"The quantum socket is a wiring method that uses three-dimensional wires based on spring-loaded pins to address individual qubits," said Jeremy Béjanin, a PhD...

Im Focus: Scientists develop a semiconductor nanocomposite material that moves in response to light

In a paper in Scientific Reports, a research team at Worcester Polytechnic Institute describes a novel light-activated phenomenon that could become the basis for applications as diverse as microscopic robotic grippers and more efficient solar cells.

A research team at Worcester Polytechnic Institute (WPI) has developed a revolutionary, light-activated semiconductor nanocomposite material that can be used...

Im Focus: Diamonds aren't forever: Sandia, Harvard team create first quantum computer bridge

By forcefully embedding two silicon atoms in a diamond matrix, Sandia researchers have demonstrated for the first time on a single chip all the components needed to create a quantum bridge to link quantum computers together.

"People have already built small quantum computers," says Sandia researcher Ryan Camacho. "Maybe the first useful one won't be a single giant quantum computer...

Im Focus: New Products - Highlights of COMPAMED 2016

COMPAMED has become the leading international marketplace for suppliers of medical manufacturing. The trade fair, which takes place every November and is co-located to MEDICA in Dusseldorf, has been steadily growing over the past years and shows that medical technology remains a rapidly growing market.

In 2016, the joint pavilion by the IVAM Microtechnology Network, the Product Market “High-tech for Medical Devices”, will be located in Hall 8a again and will...

Im Focus: Ultra-thin ferroelectric material for next-generation electronics

'Ferroelectric' materials can switch between different states of electrical polarization in response to an external electric field. This flexibility means they show promise for many applications, for example in electronic devices and computer memory. Current ferroelectric materials are highly valued for their thermal and chemical stability and rapid electro-mechanical responses, but creating a material that is scalable down to the tiny sizes needed for technologies like silicon-based semiconductors (Si-based CMOS) has proven challenging.

Now, Hiroshi Funakubo and co-workers at the Tokyo Institute of Technology, in collaboration with researchers across Japan, have conducted experiments to...

All Focus news of the innovation-report >>>



Event News

#IC2S2: When Social Science meets Computer Science - GESIS will host the IC2S2 conference 2017

14.10.2016 | Event News

Agricultural Trade Developments and Potentials in Central Asia and the South Caucasus

14.10.2016 | Event News

World Health Summit – Day Three: A Call to Action

12.10.2016 | Event News

Latest News

Resolving the mystery of preeclampsia

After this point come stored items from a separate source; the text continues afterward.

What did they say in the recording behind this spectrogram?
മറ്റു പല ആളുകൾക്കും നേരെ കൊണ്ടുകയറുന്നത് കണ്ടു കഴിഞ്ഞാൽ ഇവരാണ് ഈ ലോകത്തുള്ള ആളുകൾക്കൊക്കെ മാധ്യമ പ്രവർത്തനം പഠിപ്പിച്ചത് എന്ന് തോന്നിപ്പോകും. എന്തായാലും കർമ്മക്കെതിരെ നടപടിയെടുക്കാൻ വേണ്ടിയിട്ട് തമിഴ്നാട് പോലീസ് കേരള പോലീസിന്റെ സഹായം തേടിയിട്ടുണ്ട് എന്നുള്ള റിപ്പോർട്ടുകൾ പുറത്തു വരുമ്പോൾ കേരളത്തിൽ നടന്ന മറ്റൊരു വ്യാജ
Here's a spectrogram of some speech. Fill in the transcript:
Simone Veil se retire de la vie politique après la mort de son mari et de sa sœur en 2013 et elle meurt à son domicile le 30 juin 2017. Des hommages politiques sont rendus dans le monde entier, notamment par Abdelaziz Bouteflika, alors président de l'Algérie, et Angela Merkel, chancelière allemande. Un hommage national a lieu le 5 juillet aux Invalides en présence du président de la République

21.10.2016 | Health and Medicine

Stanford researchers create new special-purpose computer that may someday save us billions

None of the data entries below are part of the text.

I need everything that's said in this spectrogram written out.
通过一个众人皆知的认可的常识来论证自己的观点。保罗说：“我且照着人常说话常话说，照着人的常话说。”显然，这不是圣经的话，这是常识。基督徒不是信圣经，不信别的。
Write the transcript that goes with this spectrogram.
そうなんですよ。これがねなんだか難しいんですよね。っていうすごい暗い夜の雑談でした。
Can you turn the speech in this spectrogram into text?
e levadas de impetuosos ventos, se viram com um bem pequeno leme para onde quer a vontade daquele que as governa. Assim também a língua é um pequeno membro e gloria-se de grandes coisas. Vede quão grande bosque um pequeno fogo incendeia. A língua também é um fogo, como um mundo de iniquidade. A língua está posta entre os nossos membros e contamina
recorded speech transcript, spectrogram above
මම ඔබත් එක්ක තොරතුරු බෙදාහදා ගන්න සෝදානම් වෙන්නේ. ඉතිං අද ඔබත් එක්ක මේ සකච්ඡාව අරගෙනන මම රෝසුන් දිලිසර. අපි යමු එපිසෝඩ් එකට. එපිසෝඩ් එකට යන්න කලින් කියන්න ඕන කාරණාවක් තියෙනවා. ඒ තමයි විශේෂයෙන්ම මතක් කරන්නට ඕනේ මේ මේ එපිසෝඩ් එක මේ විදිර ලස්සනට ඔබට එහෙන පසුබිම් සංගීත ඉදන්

21.10.2016 | Information Technology

From ancient fossils to future cars

21.10.2016 | Materials Sciences

More VideoLinks >>>